Each entry below should be returned exactly as is, with the pictures removed.

(MATERIAL FOR THIS EXERCISE begins)

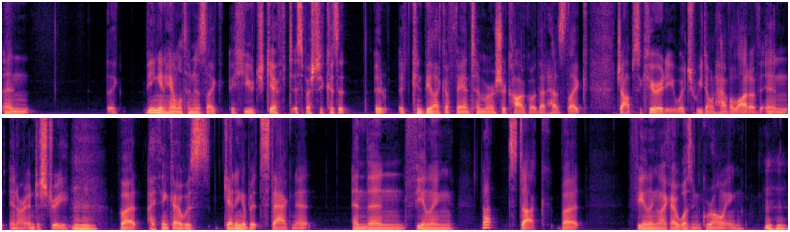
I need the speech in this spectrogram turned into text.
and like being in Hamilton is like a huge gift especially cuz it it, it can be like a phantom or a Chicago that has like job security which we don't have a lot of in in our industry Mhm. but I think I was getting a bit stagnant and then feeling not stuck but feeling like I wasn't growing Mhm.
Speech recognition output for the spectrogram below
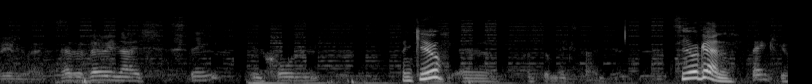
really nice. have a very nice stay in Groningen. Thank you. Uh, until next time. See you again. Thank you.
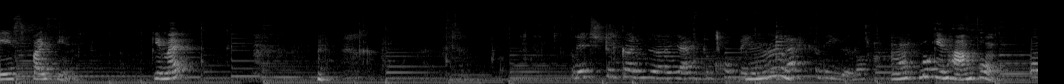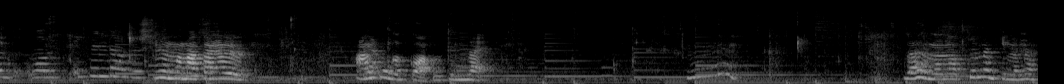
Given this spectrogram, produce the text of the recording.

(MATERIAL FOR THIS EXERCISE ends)

COMPLETED TASK
I need the speech in this spectrogram turned into text.
and like being in Hamilton is like a huge gift especially cuz it it, it can be like a phantom or a Chicago that has like job security which we don't have a lot of in in our industry Mhm. but I think I was getting a bit stagnant and then feeling not stuck but feeling like I wasn't growing Mhm.
Speech recognition output for the spectrogram below
really nice. have a very nice stay in Groningen. Thank you. Uh, until next time. See you again. Thank you.
Given this spectrogram, produce the text of the recording.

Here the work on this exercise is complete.